The Upsilon Knot (Paperback)
Say Raisin Press, 9780985384012, 500pp.
Publication Date: August 27, 2013
List Price: 17.99*
* Individual store prices may vary.
The year is 1887, and a case of mistaken identity pits the mad Emperor of Italy against the most dangerous adversary he never imagined-a modern American beauty of decidedly unmaidenly accomplishments. In a world where golems are as real as flying machines, life can still be boring for a woman of considerable gifts and peculiar upbringing. A coded message from the poetically beautiful Nikola Tesla is Claude Monteith's chance to do something important. How could the daughter of Queen Charlotte's favourite spy anticipate that her unknown resemblance to a princess would set her on a collision course with Britain's arch enemy, the self-proclaimed Caesar Augustus II? Immersed in the lost knowledge of Egypt and commanding an army of deathless amphoraeka, Augustus will stop at nothing to restore the Roman Empire, including kidnapping the heiress to the British throne. Reluctantly partnering with a provocative Italian Englishman who lives under many names, Claude must draw on everything she knows to survive and thwart the Emperor's designs. From her Chicago home to the old cities of Prague and Dubrovnik, through a highly irregular Hungarian forest and across the face of Italy, the twisting road to the Colosseum and the ultimate showdown is paved with prodigious threats and surprising allies.
About the Author
Merle Darling has been living in the imaginary 19th century since the age of seven, when she first read "Little Women" and "The Secret Garden." This illusionary state of being was reinforced by a four-year stint at a 19th century college (complete with ivied walls and afternoon tea in the dormitory parlors) where she studied under fine19th century scholars in the History and Theatre departments, practiced her knitting and learned to bake bread.
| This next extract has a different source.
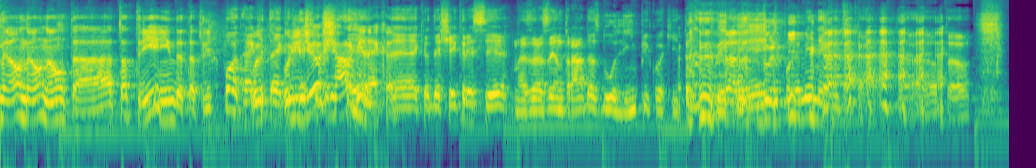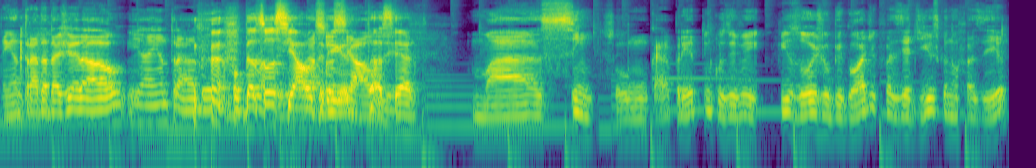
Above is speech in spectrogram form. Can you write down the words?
Não, não, não. Tá, tá tri ainda, tá tri. Pô, é que, é que eu Hoje em dia é o charme, crescer, né, cara? É que eu deixei crescer, mas as entradas do Olímpico aqui estão bem proeminentes, cara. Então, tem a entrada da geral e a entrada popular, Da social, da tá ligado? social Tá ali. certo. Mas sim, sou um cara preto. Inclusive, fiz hoje o bigode, que fazia dias que eu não fazia.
Her home is in an iconic 20th century city. She writes on the train, as she has never successfully kept a diary and therefore has nothing sensational to read.